Adopting firewall-policy-management tools: No overnight revolution
Firewall-policy-management software institutes a workflow and an automated configuration-management system that maps firewall policies to firewall rules, requires engineers to justify rules changes, and maintains a live record of all such configurations. This live record is perfect for delivering proof of compliance to auditors.
These tools can also model how firewall rules will affect network security. This capability can identify rules that are insecure and also identify redundant or out-of-date rules that require deletion.
Kramer is about halfway through implementation of FirePAC at his company but had to put the project on hold because a new PCI audit cycle required his undivided attention.
"Standing up some of our bigger firewalls, it takes time to get that thing digested and cleaned up," he said. "It's the nature of these large corporations to just have this sprawl."
Once FirePAC is up and running, Kramer hopes that his company's security engineers will buy into the product so that overall firewall rules management will improve.
"I'm the auditor, and I'm the one getting the most benefit from it [initially]," he said. "The security engineers are not quite onboard yet. There are some organizational challenges in our company as to middle management's ability to get groups to work together.
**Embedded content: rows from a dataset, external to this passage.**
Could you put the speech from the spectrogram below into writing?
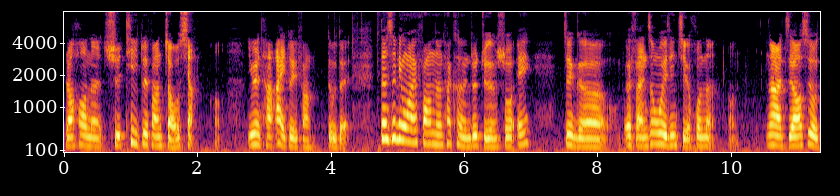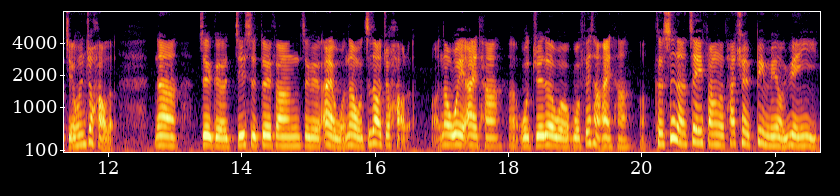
然后呢，去替对方着想啊，因为他爱对方，对不对？但是另外一方呢，他可能就觉得说，哎，这个呃，反正我已经结婚了啊，那只要是有结婚就好了，那这个即使对方这个爱我，那我知道就好了。啊，那我也爱他啊，我觉得我我非常爱他啊。可是呢，这一方呢，他却并没有愿意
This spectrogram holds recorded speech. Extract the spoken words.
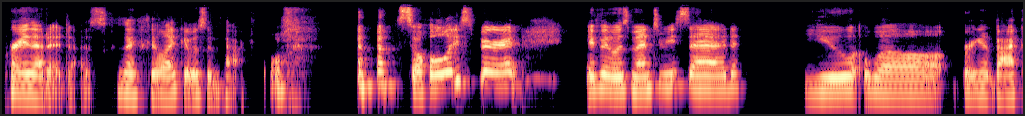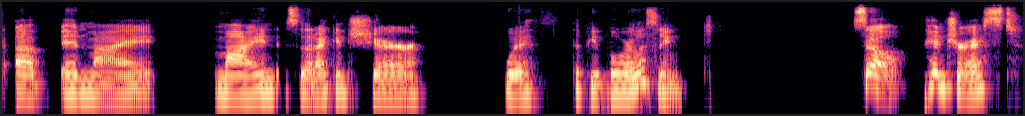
Pray that it does because I feel like it was impactful. so, Holy Spirit, if it was meant to be said, you will bring it back up in my mind so that I can share with the people who are listening. So, Pinterest,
So the people who run day-to-day security and configuration of the routers and firewalls are isolated from the risk management organization that drives security architecture for the entire organization."
Kramer simply needs visibility into what the security engineers are doing with the firewalls. "But I'm confident that when we get it going and get stuff cleaned up, people will start buying into it more."
Let us know what you think about the story; email: Shamus McGillicuddy, News Director